one of my seniors in surgery had a dog that meant a lot to him. he lavished it with love and attention and they were inseparable. he had trained the dog to obey him implicitly. in fact it was so well trained that he would often go for walks with it without a leash. one word from him and the dog would stick to his leg like glue. this was one of those walks.
my friend and his best friend were out walking. it was a quiet day so my friend would send his dog out far ahead. he would then shout the command for it to stop and wait. he would then either leisurely catch up to the dog or give the command for it to return to him. then he sent the dog ahead again, but this time didn't notice the dog would be crossing a street. as the dog was half way across the street my friend saw a truck barreling down at full speed towards the dog. he panicked and, instead of shouting for the dog to return, just screamed the dog's name. the dog stopped dead in his tracks, right in the middle of the street...and was run down.

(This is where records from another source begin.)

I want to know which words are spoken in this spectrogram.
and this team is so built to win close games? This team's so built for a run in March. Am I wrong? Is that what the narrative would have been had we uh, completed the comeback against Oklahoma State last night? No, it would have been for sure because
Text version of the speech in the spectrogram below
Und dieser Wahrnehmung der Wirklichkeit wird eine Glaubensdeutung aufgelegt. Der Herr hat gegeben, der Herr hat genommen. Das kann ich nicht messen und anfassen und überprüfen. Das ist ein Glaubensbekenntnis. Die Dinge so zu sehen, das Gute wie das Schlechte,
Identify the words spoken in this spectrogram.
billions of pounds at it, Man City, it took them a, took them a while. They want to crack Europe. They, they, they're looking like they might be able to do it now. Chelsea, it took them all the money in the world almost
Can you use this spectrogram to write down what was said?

soon the dog was at the vet. most of the injuries were to the leg, but they were bad. so bad in fact that the vet said only an amputation would suffice. she then added that this breed of dog didn't do too well with an amputation because they needed to run around a lot or they became depressed and lost the will to live. she suggested euthanasia. my friend was devastated, but he agreed that the dog would not do well without a leg. he consented.

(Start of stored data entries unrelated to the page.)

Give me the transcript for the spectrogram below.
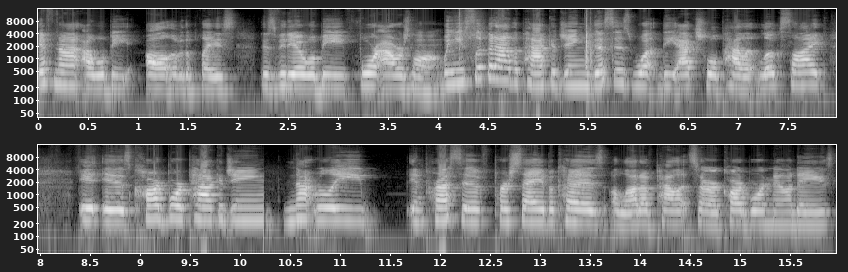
if not, I will be all over the place. This video will be four hours long. When you slip it out of the packaging, this is what the actual palette looks like. It is cardboard packaging, not really impressive per se because a lot of palettes are cardboard nowadays.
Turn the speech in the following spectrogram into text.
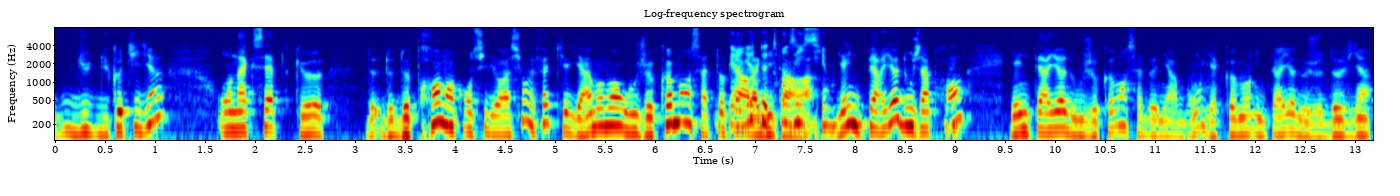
du, du quotidien, on accepte que de, de- de prendre en considération le fait qu'il y a un moment où je commence à toquer la guitare. hein. transition. Il y a une période où j'apprends, il y a une période où je commence à devenir bon, il y a comment, une période où je deviens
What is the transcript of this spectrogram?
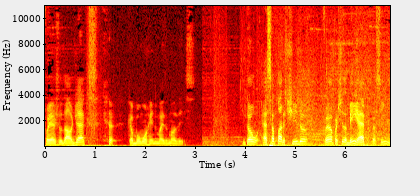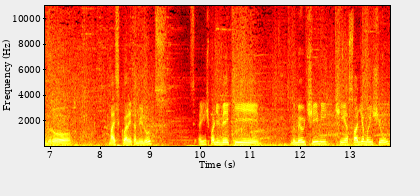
foi ajudar o Jax, acabou morrendo mais uma vez. Então essa partida foi uma partida bem épica, assim, durou mais de 40 minutos. A gente pode ver que no meu time tinha só Diamante 1,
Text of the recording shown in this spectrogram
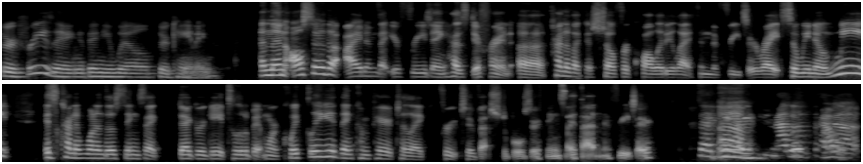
through freezing than you will through canning. And then also the item that you're freezing has different, uh, kind of like a shelf for quality life in the freezer, right? So we know meat is kind of one of those things that degrades a little bit more quickly than compared to like fruits or vegetables or things like that in the freezer. So Carrie, um, I looked at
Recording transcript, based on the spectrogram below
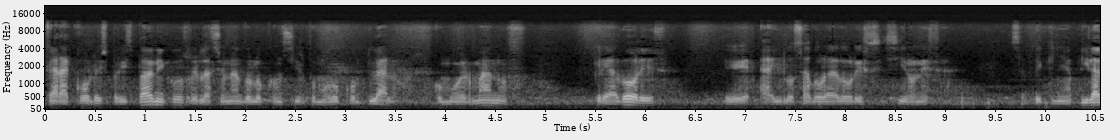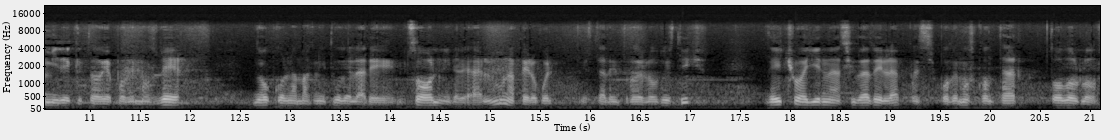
caracoles prehispánicos, relacionándolo con cierto modo con Tlaloc, como hermanos creadores eh, ahí los adoradores hicieron esa, esa pequeña pirámide que todavía podemos ver, no con la magnitud de la del Sol ni de la Luna, pero bueno, está dentro de los vestigios. De hecho, allí en la ciudadela, pues podemos contar todos los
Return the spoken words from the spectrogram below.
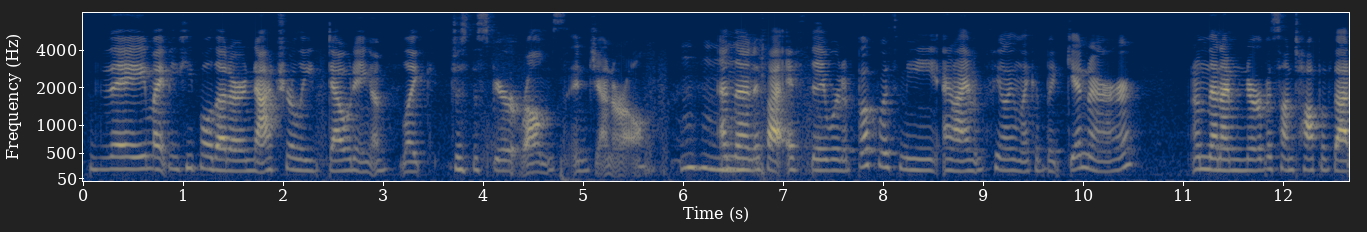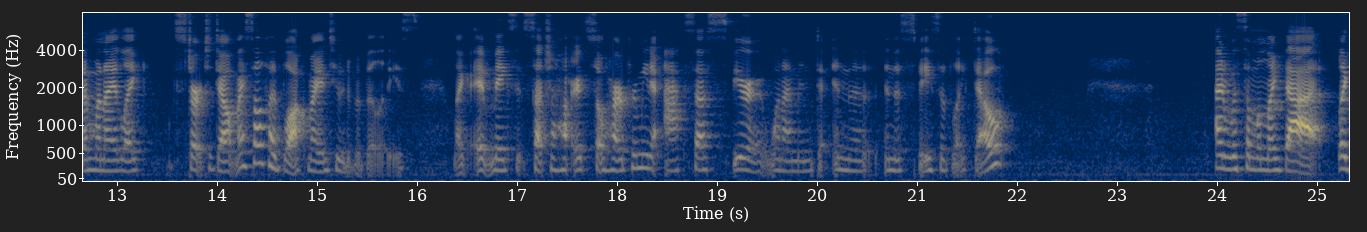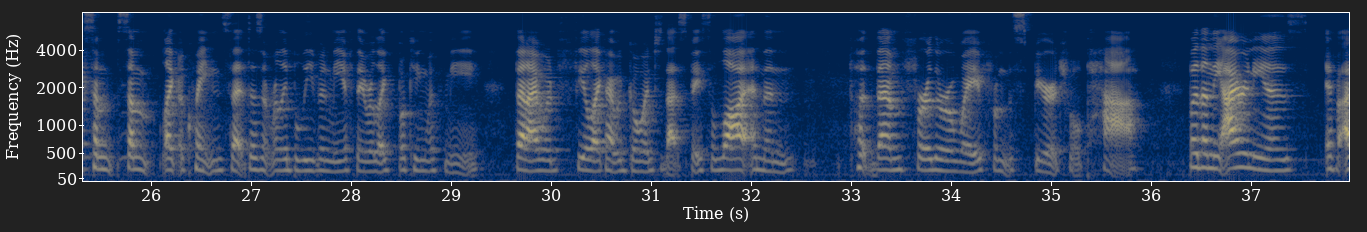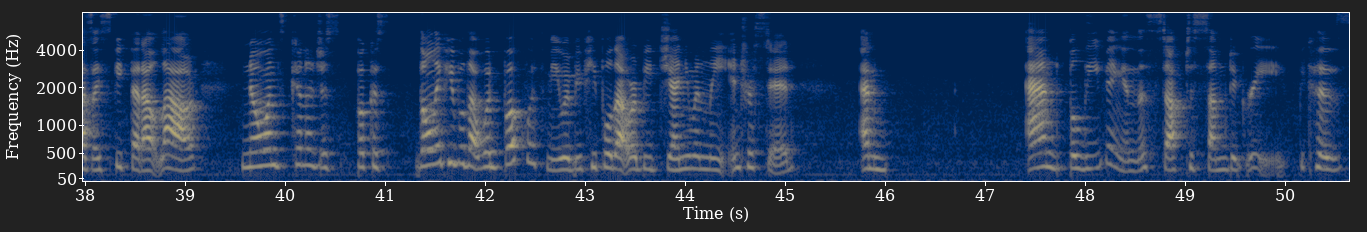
they might be people that are naturally doubting of like just the spirit realms in general. Mhm. And then if I if they were to book with me and I'm feeling like a beginner and then I'm nervous on top of that and when I like start to doubt myself, I block my intuitive abilities. Like it makes it such a hard it's so hard for me to access spirit when I'm in in the in the space of like doubt. And with someone like that, like some some like acquaintance that doesn't really believe in me if they were like booking with me, then I would feel like I would go into that space a lot and then put them further away from the spiritual path. But then the irony is, if as I speak that out loud, no one's gonna just book us the only people that would book with me would be people that would be genuinely interested and and believing in this stuff to some degree because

just before the injection he went through to his faithful old friend to say goodbye, but when the dog looked up at him and, despite the pain wagged its tail and smiled he knew he could not just stand by. he asked the vet if she could anaesthetise the dog. he would do the rest. he then drove to the hospital where he was training, walked into theater and pretty much stole all the orthopaedic plates and screws he thought he would need. not too long afterwards he was drilling and hammering and doing the things bone doctors do, but on his dog. somehow he got it all together, although he had to sacrifice the articulation of the wrist. a stiff wrist was better than no wrist.
and so the dog recovered and went on to have a full and happy dog life.
p.s i'm not condoning the stealing of all the hardware but when i confronted him about that he pointed out that the hospital had refused to pay him overtime well in excess of the value of the items stolen and, he said, he could therefore live with it.